    • Carina Chocano,
    • "The Essence of Being Human Is Not Remembering but Forgetting," The New York Times Magazine ()
  • He worshiped figures, and the laws of figures. They were the only constancy in the universe. Women might scream and fall silent in the snow. Houses might lift up wings of flame and fly into oblivion in a few mad hours. Men might starve and steal and starve again. But figures, untouched and inviolate, held their ineffable sanity.

  • There's nothing so unreliable as figures, and everybody but a mathematician knows that. Figures lie right to your face.

  • We lisp in numbers, in the U.S. We are deluged by ample, often mysterious statistics. ... Like many in this country, I have come to regard statistics with doubt and merely as a hint of the probable shape of fact.

  • Everything is data. But data isn't everything.

    • Pauline Bart,
    • in Cheris Kramarae and Paula A. Treichler, A Feminist Dictionary ()
  • There is no more effective medicine to apply to feverish public sentiments than figures.

  • ... it was popularly supposed that figures couldn't lie, but they did; they lied like the dickens.

  • I do statistics. Not very exciting I suppose, but, as they say, there's safety in numbers.

    • Joyce Harrington,
    • "Mirror Image," in Marilyn Wallace, ed., Sisters in Crime 5 ()
  • In our mechanized society where thoughts as well as automobiles may be assembled in an automated factory, it is also, by some narrow logic, expedient to reduce children to those yes-no codes most easily processed by such a system. ... When life becomes one giant data-processing system, the winners are those with the greatest aptitude for being data.

  • Averages ... seduce us away from minute observation.

  • ... to understand God's thoughts we must study statistics, for these are the measure of his purpose.

    • Florence Nightingale,
    • in Karl Pearson, The Life, Letters and Labours of Francis Galton, vol. 2 ()
  • ... things in this world are very roughly averaged; and although averaging is a useful, rapid way of dispatching business, it does undoubtedly waste a great deal which is too good for wasting.

  • If truth can be found in any sublunary science, numbers will produce it, for to that at last almost all other sciences refer for confirmation.

    • Hester Lynch Piozzi,
    • letter to Dr. Johnson (1783), in R. Brimley Johnson, ed., The Letters of Mrs. Thrale ()
  • ... figures are clear and open, they hold nothing hidden, no secret they will not tell.

  • Surveys show that surveys never lie.

    • Natalie Angier,
    • "Men, Women, Sex, and Darwin," in The New York Times Magazine ()
  • ... scientists ... resist ... making more of the data than the data make of themselves.

  • When it comes to statistics, it's hard to know who to trust; research is almost always carried out by groups who know what they're looking for before they start and find the data they need to make their case.

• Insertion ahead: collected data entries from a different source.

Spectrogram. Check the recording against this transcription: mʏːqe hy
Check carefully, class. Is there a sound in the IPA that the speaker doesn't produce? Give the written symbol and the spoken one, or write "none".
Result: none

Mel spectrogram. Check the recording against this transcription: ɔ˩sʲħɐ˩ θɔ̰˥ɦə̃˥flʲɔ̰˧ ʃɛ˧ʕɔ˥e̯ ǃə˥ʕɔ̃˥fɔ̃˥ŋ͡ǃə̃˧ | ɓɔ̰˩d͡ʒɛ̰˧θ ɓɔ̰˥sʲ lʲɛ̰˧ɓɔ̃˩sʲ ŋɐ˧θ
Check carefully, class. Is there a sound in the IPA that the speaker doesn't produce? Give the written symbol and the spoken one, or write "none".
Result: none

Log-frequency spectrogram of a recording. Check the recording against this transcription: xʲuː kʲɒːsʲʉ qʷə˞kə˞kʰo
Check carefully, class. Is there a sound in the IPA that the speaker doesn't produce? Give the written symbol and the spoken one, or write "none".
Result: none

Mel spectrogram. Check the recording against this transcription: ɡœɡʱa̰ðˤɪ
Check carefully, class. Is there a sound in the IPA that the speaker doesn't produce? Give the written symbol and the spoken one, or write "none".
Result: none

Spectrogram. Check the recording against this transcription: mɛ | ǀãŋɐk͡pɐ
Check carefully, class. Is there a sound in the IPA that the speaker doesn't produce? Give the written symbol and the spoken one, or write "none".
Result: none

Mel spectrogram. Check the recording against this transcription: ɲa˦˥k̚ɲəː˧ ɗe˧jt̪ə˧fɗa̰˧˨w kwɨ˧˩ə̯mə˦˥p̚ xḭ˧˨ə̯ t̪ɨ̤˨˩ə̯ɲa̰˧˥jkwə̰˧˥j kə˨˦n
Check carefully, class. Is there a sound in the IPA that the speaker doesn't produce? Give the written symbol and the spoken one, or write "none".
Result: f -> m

  • Big Data processes codify the past. They do not invent the future. Doing that requires moral imagination, and that’s something only humans can provide. We have to explicitly embed better values into our algorithms, creating Big Data models that follow our ethical lead. Sometimes that will mean putting fairness ahead of profit.

  • The math-powered applications powering the data economy were based on choices made by fallible human beings. Some of these choices were no doubt made with the best intentions. Nevertheless, many of these models encoded human prejudice, misunderstanding, and bias into the software systems that increasingly managed our lives. Like gods, these mathematical models were opaque, their workings invisible to all but the highest priests in their domain: mathematicians and computer scientists. Their verdicts, even when wrong or harmful, were beyond dispute or appeal. And they tended to punish the poor and the oppressed in our society, while making the rich richer.